But it seems to me that the country’s electricity ills and remedies have already been clearly expounded.
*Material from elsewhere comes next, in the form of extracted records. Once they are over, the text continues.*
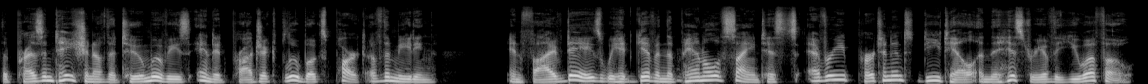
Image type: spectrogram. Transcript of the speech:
The presentation of the two movies ended Project Blue Book's part of the meeting. In five days, we had given the panel of scientists every pertinent detail in the history of the UFO,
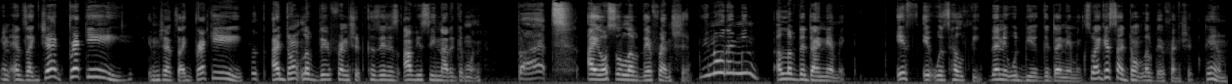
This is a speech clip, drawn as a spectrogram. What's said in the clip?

For instance, an 88-page World Bank report (titled "Electricity Sector Public Expenditure Review" for the Republic of Lebanon and released in 2008) presents a wide-ranging analysis of possible demand and supply scenarios for the future, lays out options for the Government to consider in improving service delivery and reducing the overall costs of the electricity sector and increasingly introduce private sector participation to enhance efficiency, improve governance and ultimately meet the sector’s significant investment needs in the medium term.
Doesn’t such an authoritative, diagnostic and advisory document offer the government an authoritative A-to-Z road-map to seriously start tackling a problem that has been plaguing the country for just about 35 years?

Tuesday, August 24, 2010

Royal Dua’a

O God *

Please God, don't turn me into a tyrant terrifying the innocent, or a weakling intimidated by tyrants
Help me speak justly in the face of the strong
Help me not tell falsities so as to win the applause of the weak
Should You grant me success, don't take away my humility
The Saudi monarch pointing (above) to his framed dua'a (below)  
And should You grant me wealth, don't take away my happiness
And should You grant me strength, don't take away my wits
And should You grant me humility, don't take away my self-esteem
Help me see the other side of the picture, and don't let me accuse my adversaries of treachery because they did not share my opinion
Teach me to love people as much as I love myself
Teach me to hold myself accountable such as I hold others
Do not let me turn arrogant if I succeed, or cave in to despair if I fail
But remind me always that failure is a sum total of experiences that herald success
Teach me that forgiveness is the apex of strength
And that eagerness for revenge is a first sign of weakness
Should You turn me penniless, keep me filled with hope
And should You strip me of success, keep me the determination to overcome failure
And if You deny me the blessing of good health, keep me the blessing of faith
Should I wrong people, grant me the fortitude to repent
And should people wrong me, grant me the fortitude to pardon
If I forget Thee, O God, do not forget me
*Copyrighted translation by Fawaz C. Najia of a supplication (Ar. Dua’a) enjoying pride of place at the summer residence in Casablanca, Morocco, of Saudi King Abdullah bin Abdul-Aziz Al Saud, Custodian of the Two Holy Mosques and prime mover of the 2008 Interfaith Dialogue Initiative who has just been named by Newsweek as the world’s topmost reformer (Newsweek). A photo of the framed supplication, written in Arabic calligraphy, appeared in a pictorial published by the Saudi newspaper of record Asharq Alawsat in August 2009.

Friday, August 20, 2010

Emma's star

My star and angel

I was really sorry to miss the Perseid meteor shower last week but luckily shared in its magic through the breathtaking photos (see here) of my friend Abir G. (@abzzyy), a Lebanese photographer, blogger and software engineer.

But then, I have my own shooting star... It comes from a Xmas cracker.

I love crackers. There's always one little gift, among all the useless items that pop out, that's going to be functional -- like those tiny photo frames.

I would share Xmas lunch with my brother and his family. Oh, and of course Sydney, their black Labrador.

One Xmas, many years ago, my niece Emma got a star in her cracker and gave it to me, knowing I would like it. That night, I stuck it on my bed's headboard and when I put out the light, it glowed in the dark.

I have changed beds and countries many times since, but it's always there. It's the last thing I see at night and the first in the morning.

Move forward a few years, and one cracker yielded an Angel, but I can't remember who got it. It still ended up with me and pairs well with the star.

This week's Haiku is dedicated to Emma:

Emma's star

Do you remember?

It fell out of a cracker...

Your star now guides me